[Saved entries]
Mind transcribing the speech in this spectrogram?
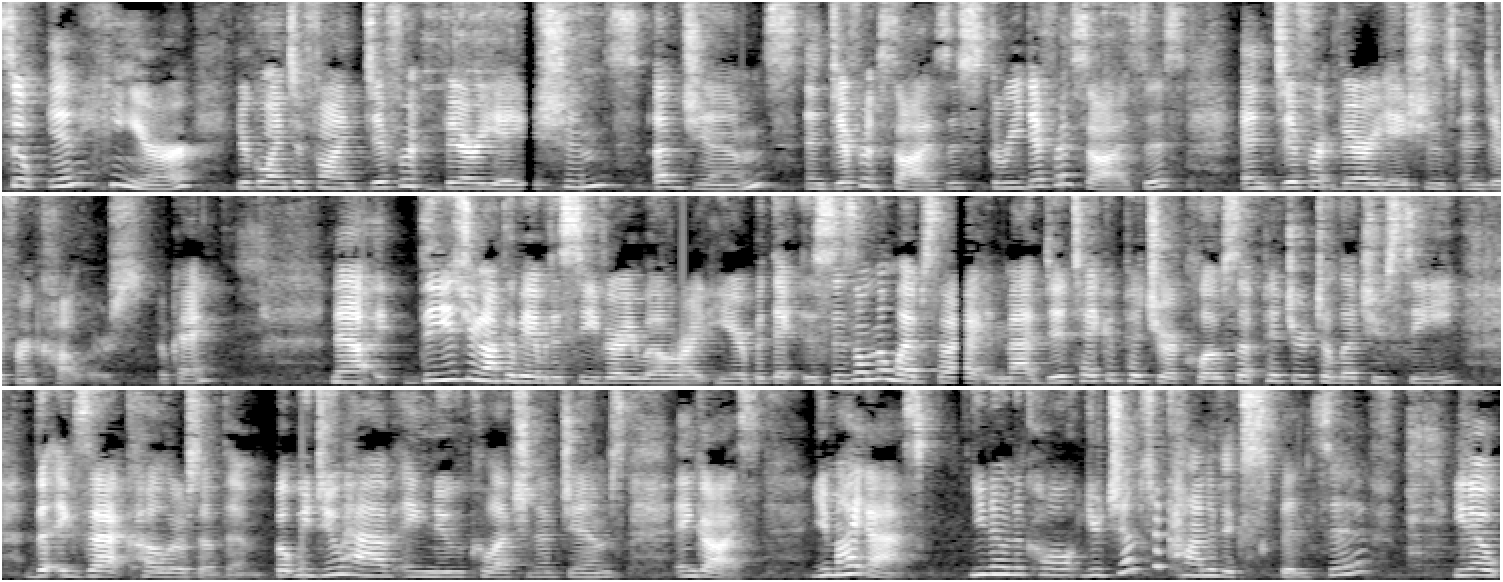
So in here, you're going to find different variations of gems in different sizes, three different sizes, and different variations and different colors, okay? Now, these you're not going to be able to see very well right here, but they, this is on the website, and Matt did take a picture, a close-up picture, to let you see the exact colors of them. But we do have a new collection of gems. And guys, you might ask, you know, Nicole, your gems are kind of expensive. You know,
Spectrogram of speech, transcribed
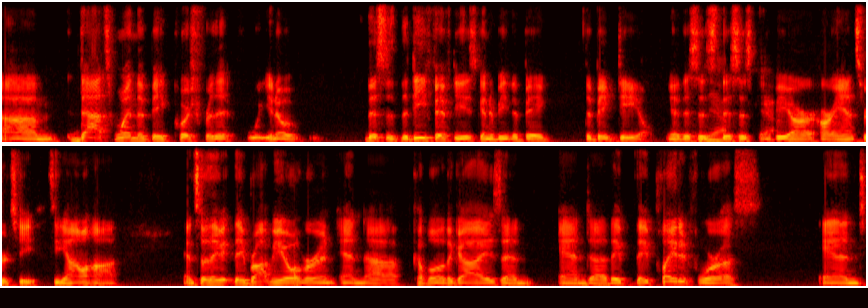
Um, that's when the big push for the you know this is the D50 is going to be the big the big deal. You know this is yeah. this is going to yeah. be our our answer to to Yamaha and so they, they brought me over and, and uh, a couple of the guys and and uh, they they played it for us and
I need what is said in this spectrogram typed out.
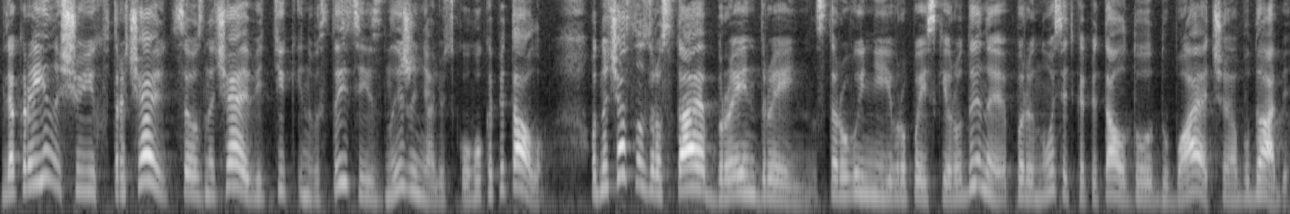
Для країн, що їх втрачають, це означає відтік інвестицій і зниження людського капіталу. Одночасно зростає drain. Старовинні європейські родини переносять капітал до Дубая чи Абу-Дабі.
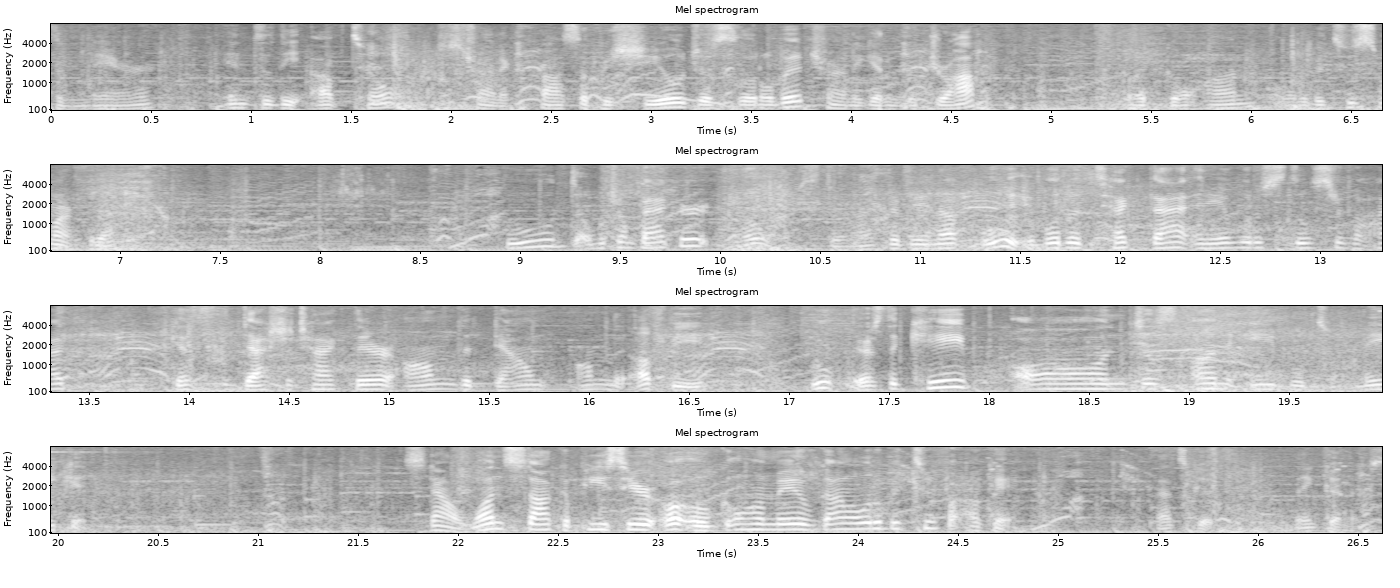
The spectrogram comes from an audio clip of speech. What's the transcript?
The Nair into the up tilt. Just trying to cross up his shield just a little bit, trying to get him to drop. But Gohan, a little bit too smart for that. Ooh, double jump backer. No, still not going to be enough. Ooh, able to tech that and able to still survive. Gets the dash attack there on the down, on the up. Ooh, there's the cape. Oh, and just unable to make it. So now one stock apiece here. Uh oh, Gohan may have gone a little bit too far. Okay, that's good. Thank goodness.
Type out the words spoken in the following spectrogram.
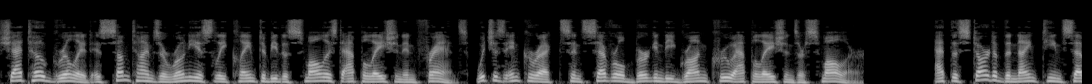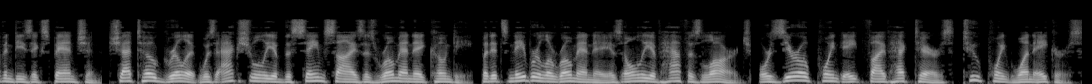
Château Grillet is sometimes erroneously claimed to be the smallest appellation in France, which is incorrect since several Burgundy Grand Cru appellations are smaller. At the start of the 1970s expansion, Château Grillet was actually of the same size as Romanée Conti, but its neighbour La Romanée is only of half as large, or 0.85 hectares 2.1 acres.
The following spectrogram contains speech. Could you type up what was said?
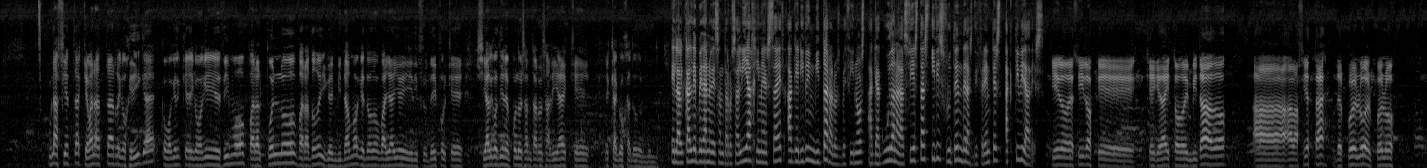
unas fiestas que van a estar recogidicas, como, aquel que, como aquí decimos, para el pueblo, para todos, y que invitamos a que todos vayáis y disfrutéis, porque si algo tiene el pueblo de Santa Rosalía es que es que acoja a todo el mundo. El alcalde pedano de Santa Rosalía, Ginés Saez, ha querido invitar a los vecinos a que acudan a las fiestas y disfruten de las diferentes actividades. Quiero deciros que, quedáis todos invitados a, las fiestas del pueblo. El pueblo,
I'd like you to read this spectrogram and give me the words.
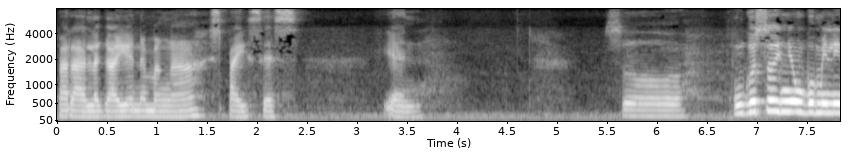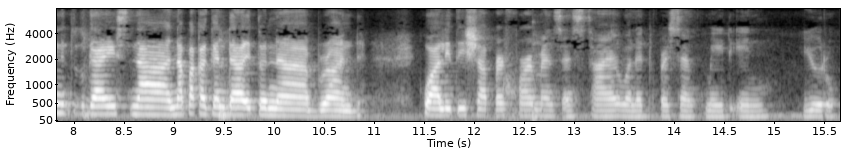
para lagayan ng mga spices. Yan. So, kung gusto niyo bumili nito guys, na napakaganda ito na brand. Quality siya, performance and style, 100% made in Europe.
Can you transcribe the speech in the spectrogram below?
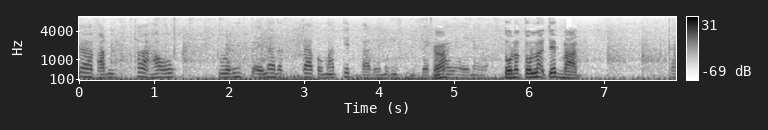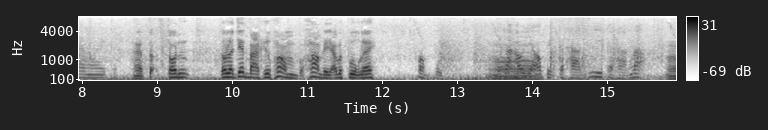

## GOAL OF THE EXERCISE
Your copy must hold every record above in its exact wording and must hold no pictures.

## EXERCISE ANSWER
Mind transcribing the speech in this spectrogram?
So in here, you're going to find different variations of gems in different sizes, three different sizes, and different variations and different colors, okay? Now, these you're not going to be able to see very well right here, but they, this is on the website, and Matt did take a picture, a close-up picture, to let you see the exact colors of them. But we do have a new collection of gems. And guys, you might ask, you know, Nicole, your gems are kind of expensive. You know,
Spectrogram of speech, transcribed
Um, that's when the big push for the you know this is the D50 is going to be the big the big deal. You know this is yeah. this is going to yeah. be our our answer to to Yamaha and so they, they brought me over and, and uh, a couple of the guys and and uh, they they played it for us and
I need what is said in this spectrogram typed out.
Для країн, що їх втрачають, це означає відтік інвестицій і зниження людського капіталу. Одночасно зростає drain. Старовинні європейські родини переносять капітал до Дубая чи Абу-Дабі.
The spectrogram comes from an audio clip of speech. What's the transcript?
The Nair into the up tilt. Just trying to cross up his shield just a little bit, trying to get him to drop. But Gohan, a little bit too smart for that. Ooh, double jump backer. No, still not going to be enough. Ooh, able to tech that and able to still survive. Gets the dash attack there on the down, on the up. Ooh, there's the cape. Oh, and just unable to make it. So now one stock apiece here. Uh oh, Gohan may have gone a little bit too far. Okay, that's good. Thank goodness.
Type out the words spoken in the following spectrogram.
Château Grillet is sometimes erroneously claimed to be the smallest appellation in France, which is incorrect since several Burgundy Grand Cru appellations are smaller. At the start of the 1970s expansion, Château Grillet was actually of the same size as Romanée Conti, but its neighbour La Romanée is only of half as large, or 0.85 hectares 2.1 acres.
The following spectrogram contains speech. Could you type up what was said?
unas fiestas que van a estar recogidicas, como, aquel que, como aquí decimos, para el pueblo, para todos, y que invitamos a que todos vayáis y disfrutéis, porque si algo tiene el pueblo de Santa Rosalía es que es que acoja a todo el mundo. El alcalde pedano de Santa Rosalía, Ginés Saez, ha querido invitar a los vecinos a que acudan a las fiestas y disfruten de las diferentes actividades. Quiero deciros que, quedáis todos invitados a, las fiestas del pueblo. El pueblo,
I'd like you to read this spectrogram and give me the words.
para lagayan ng mga spices. Yan. So, kung gusto niyo bumili nito guys, na napakaganda ito na brand. Quality siya, performance and style, 100% made in Europe.
Can you transcribe the speech in the spectrogram below?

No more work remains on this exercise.